Howbeit then, when ye knew not God, ye did service unto them which by nature are no gods. But now, after that ye have known God, or rather are known of God, how turn ye again to the weak and beggarly elements, whereunto ye desire again to be in bondage? Ye observe days, and months, and times, and years. I am afraid of you, lest I have bestowed upon you labor in vain.
Interpretation & Explanation
Howbeit then, when ye knew not God, ye did service unto them which by nature are no gods. But now, after that ye have known God, or rather are known of God, how turn ye again to the weak and beggarly elements, whereunto ye desire again to be in bondage?
He reminds them that in their past they did service unto the gods of their religion. This was not just service, but rather it was slavery. They performed many rituals to please the gods and sacrificed many things to please them. These naturally are not gods (Isaiah 44:9-20). These gods are only gods in their imagination, yet they were slaves to them. God is the only true God of nature.

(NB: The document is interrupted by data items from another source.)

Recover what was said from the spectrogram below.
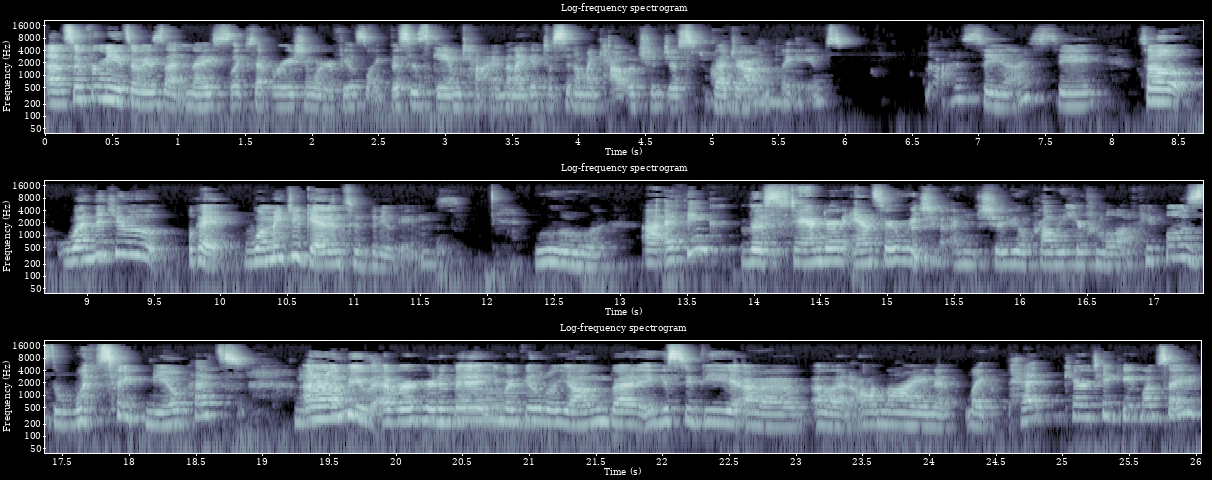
Um, so for me, it's always that nice like separation where it feels like this is game time and I get to sit on my couch and just veg out and play games. I see, I see. So when did you okay, what made you get into video games? Ooh, uh, I think the standard answer, which I'm sure you'll probably hear from a lot of people, is the website Neopets. I don't know if you've ever heard of it. You might be a little young, but it used to be uh, uh, an online like pet caretaking website,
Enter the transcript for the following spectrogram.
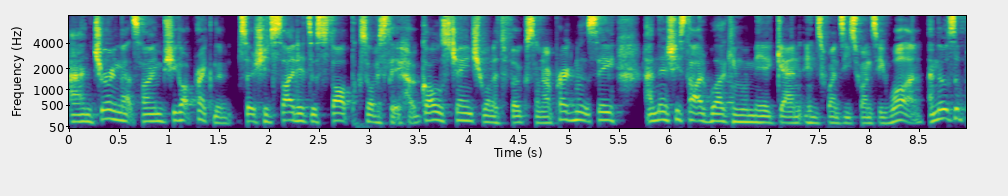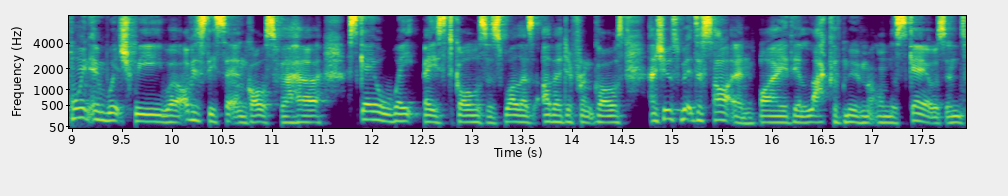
and during that time, she got pregnant. So she decided to stop because obviously her goals changed. She wanted to focus on her pregnancy. And then she started working with me again in 2021. And there was a point in which we were obviously setting goals for her, scale weight based goals, as well as other different goals. And she was a bit disheartened by the lack of movement on the scales and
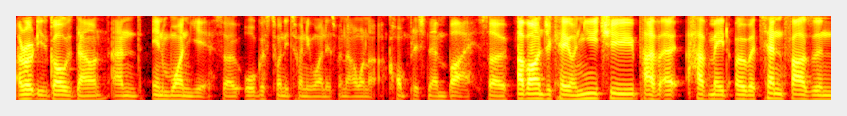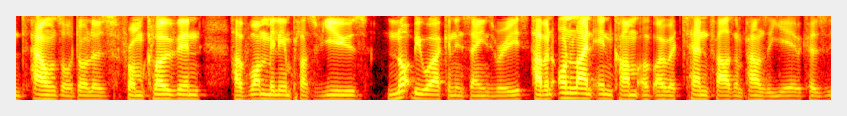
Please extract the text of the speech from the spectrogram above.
I wrote these goals down, and in one year, so August 2021 is when I want to accomplish them by. So I have 100k on YouTube, have uh, have made over 10,000 pounds or dollars from clothing, have 1 million plus views, not be working in Sainsbury's, have an online income of over 10,000 pounds a year because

Now, they know God — the true God. Rather are known of God. Truly, no one knows God except He know him first. We love Him, because He first loved us. This also gives the sense of having God’s “approval.”
Paul expresses incredulity and utter amazement that they would turn back to weak and beggarly elements. These are fleshly elements, elements of the world — vs. 3. They are sensual elements; not necessarily lustful, but fleshly. They are things we can see, feel, and do. They are outward things. True Christianity is spiritual, not sensual. He tells them this indicates a desire to start from the beginning to please God through the bondage of these “elements.”
Ye observe days, and months, and times, and years. I am afraid of you, lest I have bestowed upon you labor in vain.
Paul gives examples of their return to bondage. Earlier he spoke of circumcision. Now he refers to them observing Jewish days, festivals, etc. He expresses great concern for them. He has a very strong fear that displays the love of the apostle. Stern warnings normally come from those that love you. He is not afraid that he had wasted his time, but that they had turned their backs on the gospel. This is not a selfish statement, rather it shows the seriousness of the situation.
Christ is the fulfillment of all the law. He is the end of the law. All that the law demanded He supplied. When we seek to please God through keeping the (or any) law, we make the work of Christ of none effect. We act as if Christ has not done His work. We assume that the law must still be met.
In Galatians, there is the continual contrast of process — before salvation we work to please some god; after salvation we are pleasing to God because we live by faith. If you’re working to please God after salvation, you’re not living according to the gospel — you’ve returned to the same methods that you lived in before you were saved.
We live in a rule-governed society. But we are not happy if we only live by the rules. We don’t please God (or anyone else) if we only live by the rules. We must live by faith and submit to the Holy Spirit’s guidance. Living this way takes the worry out of life! Don’t go back to rule living for happiness.